# Collected data entries
+ + +
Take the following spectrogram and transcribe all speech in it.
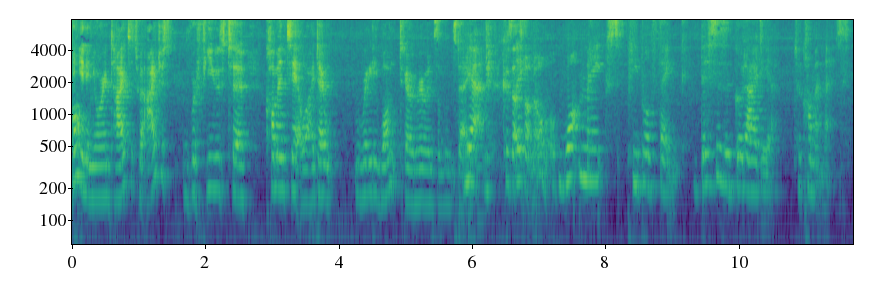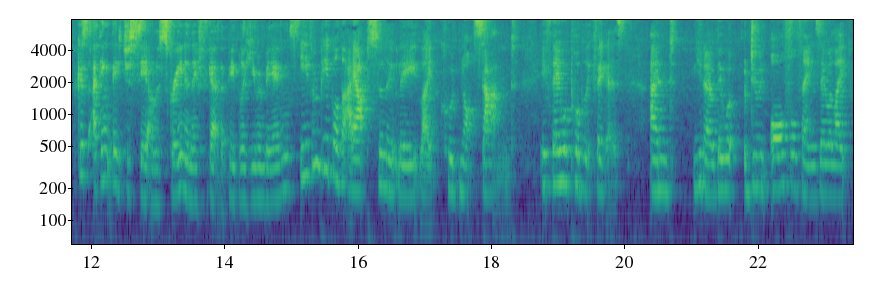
Opinion and you're entitled to it. I just refuse to comment it or I don't really want to go and ruin someone's day. Yeah, Because that's Like, not normal. What makes people think this is a good idea to comment this? Because I think they just see it on a screen and they forget that people are human beings. Even people that I absolutely like could not stand, if they were public figures and you know they were doing awful things, they were like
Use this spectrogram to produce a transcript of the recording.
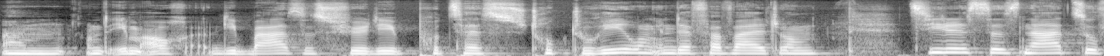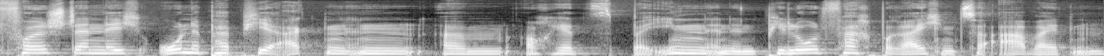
ähm, und eben auch die Basis für die Prozessstrukturierung in der Verwaltung. Ziel ist es nahezu vollständig ohne Papierakten in, ähm, auch jetzt bei Ihnen in den Pilotfachbereichen zu arbeiten.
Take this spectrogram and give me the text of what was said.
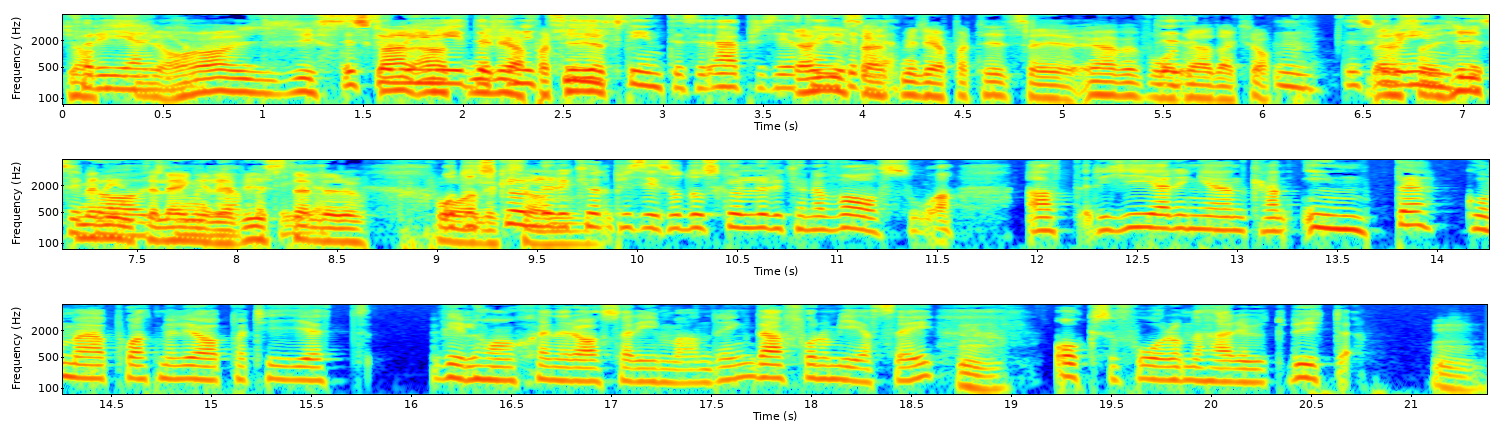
för Ja, regeringen. jag gissar Det skulle ju att Miljöpartiet... inte se, nej precis, jag, Jag gissar det. att Miljöpartiet säger över vår Det- döda kropp. Mm, det skulle alltså, inte hit se men bra inte för längre. Vi ställer upp på och då skulle liksom... det kunna, precis, och då skulle det kunna vara så att regeringen kan inte gå med på att Miljöpartiet vill ha en generösare invandring. Där får de ge sig. Mm, Och så får de det här utbyte. mm.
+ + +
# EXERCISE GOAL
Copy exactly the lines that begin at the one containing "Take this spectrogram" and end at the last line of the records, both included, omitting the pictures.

# SOLUTION FOR THIS EXERCISE
Take this spectrogram and give me the text of what was said.
för Ja, regeringen. jag gissar Det skulle ju att Miljöpartiet... inte se, nej precis, jag, Jag gissar det. att Miljöpartiet säger över vår Det- döda kropp. Mm, det skulle alltså, inte hit se men bra inte för längre. Vi ställer upp på och då skulle liksom... det kunna, precis, och då skulle det kunna vara så att regeringen kan inte gå med på att Miljöpartiet vill ha en generösare invandring. Där får de ge sig. Mm, Och så får de det här utbyte. mm.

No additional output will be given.